You will not find anywhere in the FMCSR (Federal Motor Carrier Safety Regulations) that you need a CDL (Commercial Drivers License) to drive a vehicle operating with air brakes. The confusion comes from most trucks with Air Brakes is trucks with GVWR in excess of 26,000 lbs. And then, in this case, you need a CDL. During your test for CDL, you will take and pass the air brake test else you will receive an exclusion on your CDL that will restrict you from driving any vehicle equipped with air brakes. You will still be able to drive a non-CDL vehicle with air brakes.

Commercial Drivers Licenses is the only license which the requirements are federally regulated over all the states of the USA. 

You will have three different CDL groups to choose from when deciding to obtain a Commercial Drivers License. The licensing laws are simple until you throw in the fine print, then they are over-complicated.

There are three classes of CDL:

  1. Class A: Combination vehicles with a Gross Combined Weight Rating of 26,001 lbs. or more, AND where the vehicle in tow has a GVWR of 10,001 lbs. or more. So if your work has you driving an F350 (with a GVWR of around 13,500 lbs.), and they have you tow, say, a 16,000 lb. GVWR trailer, you need a Class A for that. 
  2. Class B: Single vehicles with a Gross Vehicle Weight Rating of 26,001 lbs. or greater. Additionally, they may tow a trailer with a Gross Vehicle Weight Rating of up to 10,000 lbs. So when questions are asked about whether a 24’, 26’, etc. box truck requires a CDL, the length doesn’t matter – the GVWR and aspects of its use (covered in the next paragraph) are what matters.
  3. Class C: Vehicles which normally would not require a CDL, but do on account of one of two things: either they are carrying some hazardous materials which require placards to be displayed, or else they’re a bus designed to transport 16 or more people (including the driver).

Sooner then later you will receive some hazardous materials to move, and you will not be allowed to transport without a valid class-appropriate CDL is always required, with one exception – military vehicles operated by military personnel in the course of their duties may drive them, provided they have a military driver’s license permitting them to operate that type of vehicle, and they’ve been through the Hazmat Handler Course.
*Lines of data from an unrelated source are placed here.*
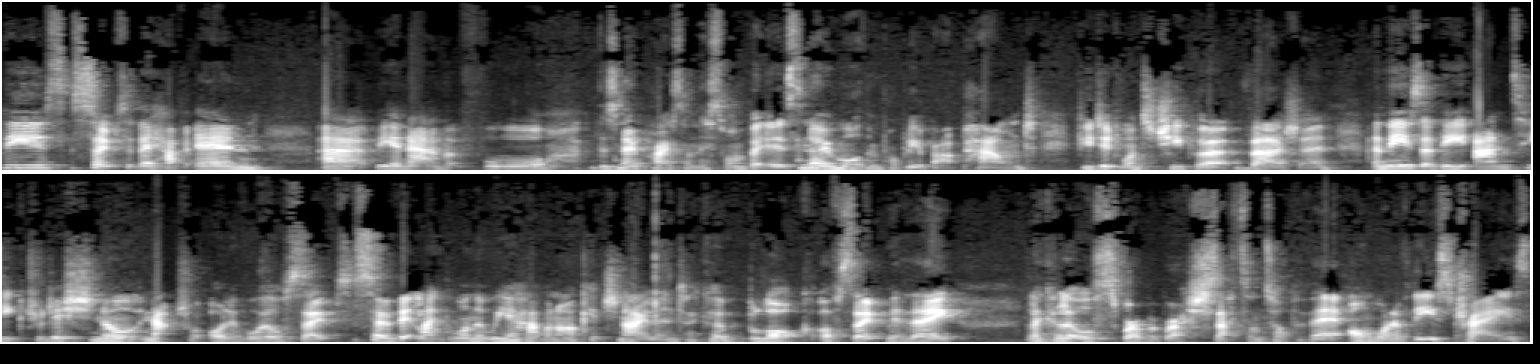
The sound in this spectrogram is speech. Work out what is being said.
these soaps that they have in uh, B&M for, there's no price on this one, but it's no more than probably about a pound if you did want a cheaper version. And these are the antique traditional natural olive oil soaps. So a bit like the one that we have on our kitchen island, like a block of soap with a like a little scrubber brush set on top of it on one of these trays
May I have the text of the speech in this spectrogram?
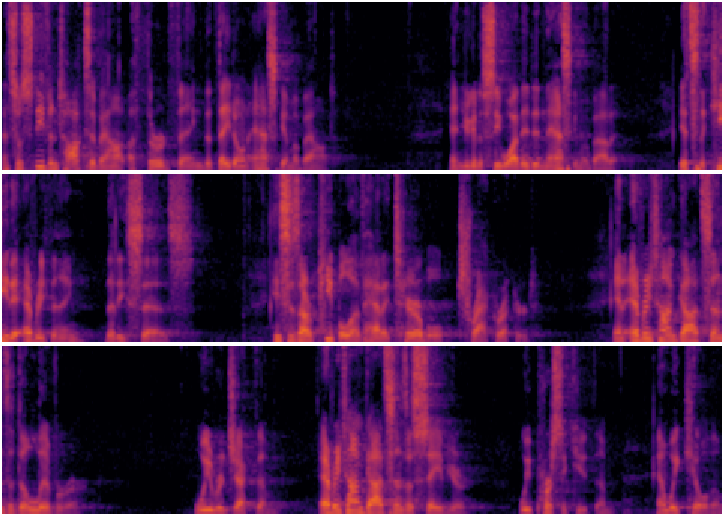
And so Stephen talks about a third thing that they don't ask him about. And you're going to see why they didn't ask him about it. It's the key to everything that he says. He says, Our people have had a terrible track record. And every time God sends a deliverer, we reject them. Every time God sends a Savior, we persecute them and we kill them.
When it comes to Buses, some exemptions do exist for those who are carrying non-fare paying or not charging passengers. For example, some states give an exception to church buses, and some states provide an exemption to buses which carry farm workers, the military has personnel who’ll drive buses on a military driver’s license.

When it comes to farm vehicles there are exemption clauses which make a vehicle exempt from FMCSA regulation to some extent and from requiring a CDL to be operated, conditionally. Within these exemptions are strict requirements which need to be met to the letter for the exception to apply.